Fleury’s contract is set to expire this offseason, and his $7 million commitment can be shaved down through salary retention and sending another player Chicago’s way, meaning that this isn’t an impossible trade to facilitate. While general manager Joe Sakic has demonstrated the cunning required to maneuver around a strict cap structure, MacKinnon’s future contract represents the biggest test of his managerial tenure. Can they afford to let the surplus-value afforded by MacKinnon’s current pact go to waste by ignoring their greatest flaw?
Fleury Brings Key Playoff Experience to Avalanche Crease
Where Fleury differentiates himself from the rest of the goalie market is his wealth of postseason experience as one of the most decorated goaltenders of this generation. He’s been a part of five Stanley Cup Final runs and three championships split between the Pittsburgh Penguins and Vegas Golden Knights, and his experience could be a boon for an Avalanche squad struggling to pass the second-round hurdle.

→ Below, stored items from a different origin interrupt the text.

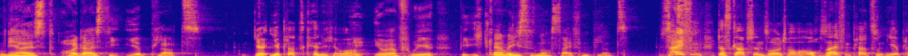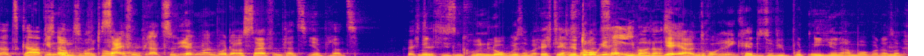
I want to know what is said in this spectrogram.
Die heißt, heute heißt die Irrplatz. Ja, ihr Platz kenne ich aber. Ja, Aber früher, wie ich klein war, hieß das noch Seifenplatz. Seifen, das gab es in Soltau auch. Seifenplatz und ihr Platz gab es Genau, in Soltau Seifenplatz und irgendwann wurde aus Seifenplatz Irrplatz. Richtig. Mit diesen grünen Logos. Aber ich Richtig, eine Drogerie war das. Mhm. Ja, ja, eine Drogeriekette, so wie Butni hier in Hamburg oder so. Und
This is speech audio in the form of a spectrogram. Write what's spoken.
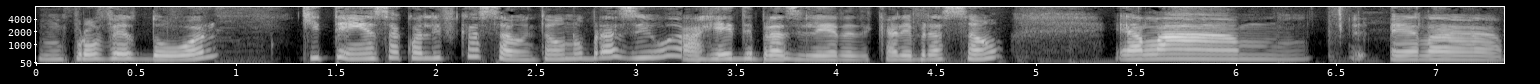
um provedor que tem essa qualificação. Então, no Brasil, a rede brasileira de calibração, ela, ela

Since making his postseason debut in the 2006-07 season, the Quebec native has played in (160) and won (90) the most playoff games in the NHL, posting a .912 SV% (19th) over the course of his postseason career. That towers over Kuemper’s playoff portfolio (18 games), and Fleury’s enjoyed recent success to boot (.918 SV% in 16 games last year), including vanquishing the Avalanche in a thrilling six-game second-round series in the 2021 Playoffs.
Since leading the Golden Knights to an unexpected berth in the Stanley Cup final in their inaugural season, Fleury ranks second in wins (28) and ninth in SV% (.920) among qualified goaltenders (minimum 14 playoff games). It’s arguable that he’s been better in the twilight of his career, rather than in the prime of his youth. Is that wealth of recent success enough to entice the Avalanche into parting ways with valuable assets?

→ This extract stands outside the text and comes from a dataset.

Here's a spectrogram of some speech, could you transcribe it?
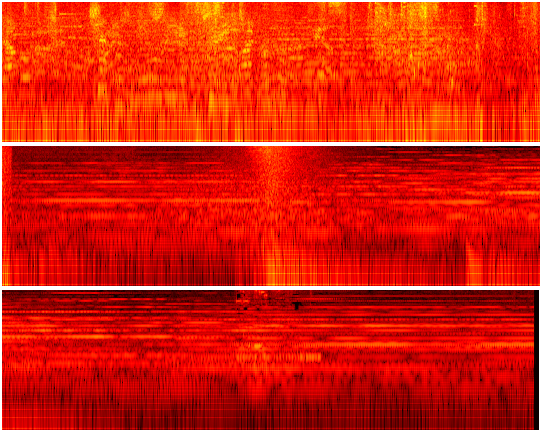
Double, triple, glorious spree.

Is Fleury the Answer in Net for Colorado?
It’s entirely possible that Fleury is beyond his best-before date, and the Avalanche could be buying what is the tail end of a storied career. Further, the potential for one of Kuemper or Francouz to return to form and make the net their own is something that could give Colorado’s management group pause on pulling the trigger on a significant deadline deal. Additionally, several more cost-effective options are likely to enter the trade market, leaving the Avalanche with more resources to strengthen its roster in other areas. It’s an important decision fraught with several complicating factors, but that’s never stopped Joe Sakic from calling his shot before, and I bet that isn’t going to stop him now. The question remains, is Fleury his equivalent of the Patrick Roy trade? Food for thought, dear readers.